Posts Tagged ‘style’


Pointedly not stylish

July 18, 2012

Okay so, confession time… that is other than the confession that I have not gotten my act together to get pictures taken of me wearing things I’ve sewn and it’s been so hot out lately I haven’t want to be outside at all but that’s where the best photography light is…

My confession is that, after much consideration, I have determined that I do not like the current peplum trend. I know it’s the hottest trend this summer but it’s just not doing it for me.

Shirts like this one from Vogue 8815  just do not appeal to me.
I’ve been trying to figure out what it is because I do like tunics,  I do like A-line skirts and I definitely like to emphasize my  torso at its narrowest point (and de-emphasize what’s below that point).

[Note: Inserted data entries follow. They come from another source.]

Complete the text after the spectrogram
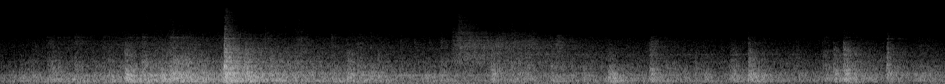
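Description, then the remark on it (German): Heavy mechanical rumbling of the old Elbe Tunnel vehicle elevator at the Landungsbrücken, in service since 1911, descending 23 metres with a car and two pedestrians. A steady whirring hum, intermittent clattering knocks and sharp rattles as cables run and wooden gates shake. No voices. “Die Seile surren, die Holztore klappern.”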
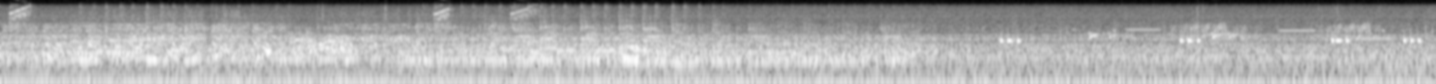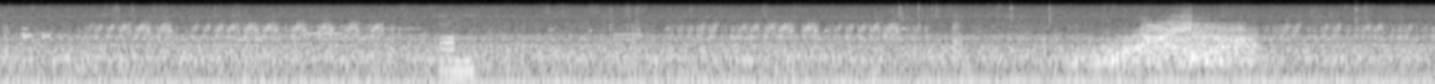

I also love jackets with peplums and Vogue 8543 is on my NSO (not started objects) list because I love the sleeves and waist.
See…definitely a peplum there.

And peplums are an historical feature in clothing. Jackets with peplums were essential to a ladies suit in the 1890s, and I’m a Victorian fashions fan of the first order.

So I’ve been trying to figure out what bothers me about shirts like the one above and dresses like Tina Fey’s Oscar dress

I think it’s about the proportions and placement. A trend never returns in exactly the same way.

The historical peplum tended to be part of a tailored jacket in a ladies suit.

It draped across the hips, usually with some tailoring to assist the corset with creating the Gibson Girl figure.

It was also often tailored to be longer in the back. I believe the idea was for it to accommodate or imitate the bustle.



The 2012 peplum tends to be part of a shirt or dress. It is of equal length all the way around. It starts slightly higher than the natural waist and ends pretty much right at the hips.

While the bust and torso of a peplum shirt or dress tend to be closely tailored, the peplum itself is generally a-line or bell shaped and it can look boxy if done in a structured fabric.

I just think the placement of the 2012 peplum just above the natural waist makes it look like the wearer is either wearing something that’s too short for them, or trying to hide something. And they’re not quite succeeding because an empire waistline would do the hiding with more grace.

I’ve seen people wear them and I think they look fine in them, but I don’t know if it’s anyone’s best look and I hope it’s a relatively short lived trend (like black and yellow spandex mini skirts)  or morphs into something better.


Swap in Review #1: White stretchy shirt

May 11, 2010

When I first started the now completed Timmel SWAP, my plan had been to blog about it as I go. This worked for the first two items: the red shirt and the gabardine skirt. From that point onward though my life got far too hectic to sew and blog about the sewing and still manage to finish the SWAP in time. So I’m going to travel back to my completed clothes and talk about how I did them.

First up is the two way stretch jersey shirt with lacing on the sleeves.

Here it is in actionlacey sleeve shirt.

I used Simplicity 4023 as my base pattern. It’s a simple top designed for knits that is quickly becoming my favourite go to pattern for wardrobe staples.

I often find myself in need of a simple long sleeved top to wear under other shirts, particularly storebought shirts as I have inherited my mother’s long torso. With most reegular length shirts I experience a phenomenon referred to in my family as Gaposis. This occurs when one’s shirt is too short and the slightest movement reveals the stomach and lower back.

Now this was not a problem in my teens when belly shirts were in and I was effortlessly stylish (well sort of) but I find that a too-short shirt doesn’t do much for one’s professional credibility, and so I decided I needed a new white long sleeved top to where under other shirts.

Since the theme of my SWAP was A Touch of Whimsy, I added lacing to the sleeves from halfway up the forearms to the wrist. This meant I had to add eyelets to the sleeves. While I am aware that there are some impressive tools out there to press the eyelets in place, I’m a low tech operation so far.

needle nose pliers, awl and hammer These were my tools. The little silver cylinder next to the hammer was provided with the eyelets to be hit with the hammer to create the right sized holes. Due to the layers of fabric and interfacing, I quickly gave it up in favour of the awl.
This was not my first foray into the world of eyelets. I happen to love them and think the fashion world would be so much more appealing if there was more medieval style lacing on clothing.

I have had problems with eyelest in the past. They’ve pulled out of the fabric and so this time, I also purchased these: the smallest washers known to my local hardware store. Once I punched the hole in the fabric and inserted the eyelet, I put the washer around the inside of the eyelet piece to lock it in place before I hammered the other side of the eyelet down. So far, so good.finished eyelet

A finished eyelet.